Volvo has started series production of its V60 Plug-in Hybrid ahead of first customer deliveries in early 2013. After an initial batch of 1,000 cars, which is already sold out, production will increase to 4,000-6,000 cars from model year 2014.The world’s first diesel plug-in hybrid (Toyota was first to market, but it uses a petrol internal combustion engine in conjunction with a plug-in electric drivetrain) is built on the same production line as the regular V60 at Volvo’s Torslanda factory in Gothenburg.
Peter Mertens, Volvo’s senior vice-president of research and development, said, “We are first in the industry to integrate a plug-in hybrid in an established production flow together with other car models. The integration in the standard production flow gives the plug-in hybrid buyer the possibility to choose in principle all options available for the standard V60.”
An additional 300 parts over the conventional V60 and the supplementary systems of a plug-in hybrid have led to parts of the final assembly line being modified.
For instance, the electric motor along with its drive shafts to the rear wheels is fitted at the same workstation as the final drive on the standard all-wheel drive models, while the battery pack is lifted in through the tailgate then rotated a quarter of a turn in the passenger compartment – it takes 60 seconds but there’s only 20mm to spare.
“The 11.2 kWh lithium-type battery is the single most complex system in the car.

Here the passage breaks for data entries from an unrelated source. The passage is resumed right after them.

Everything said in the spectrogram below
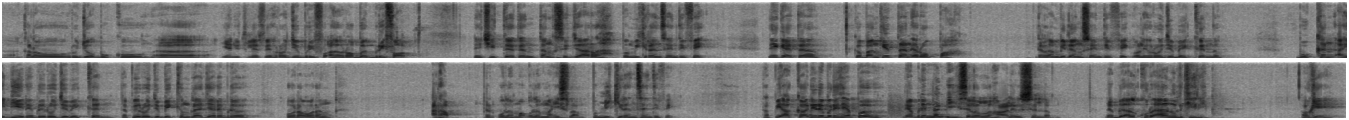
Uh, kalau rujuk buku uh, yang ditulis oleh Roger Brif- uh, Robert Briffault dia cerita tentang sejarah pemikiran saintifik. Dia kata kebangkitan Eropah dalam bidang saintifik oleh Roger Bacon tu bukan idea daripada Roger Bacon tapi Roger Bacon belajar daripada orang-orang Arab dan ulama-ulama Islam pemikiran saintifik. Tapi akal dia daripada siapa? daripada Nabi sallallahu alaihi wasallam. Daripada Al-Quranul Karim. Okey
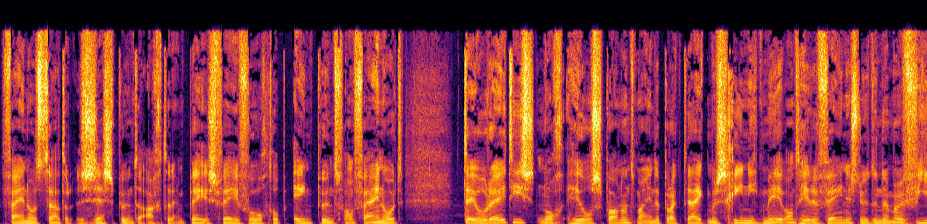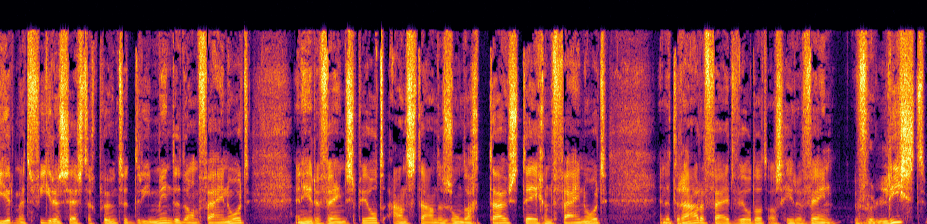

The precision manoeuvre to get it in place is an excellent example of the state-of-the-art assembly process,” said Mertens.
The Volvo V60 Plug-in Hybrid has been jointly financed by Volvo and the Swedish electricity supplier Vattenfall.
Business Insider Emails & Alerts
Site highlights each day to your inbox.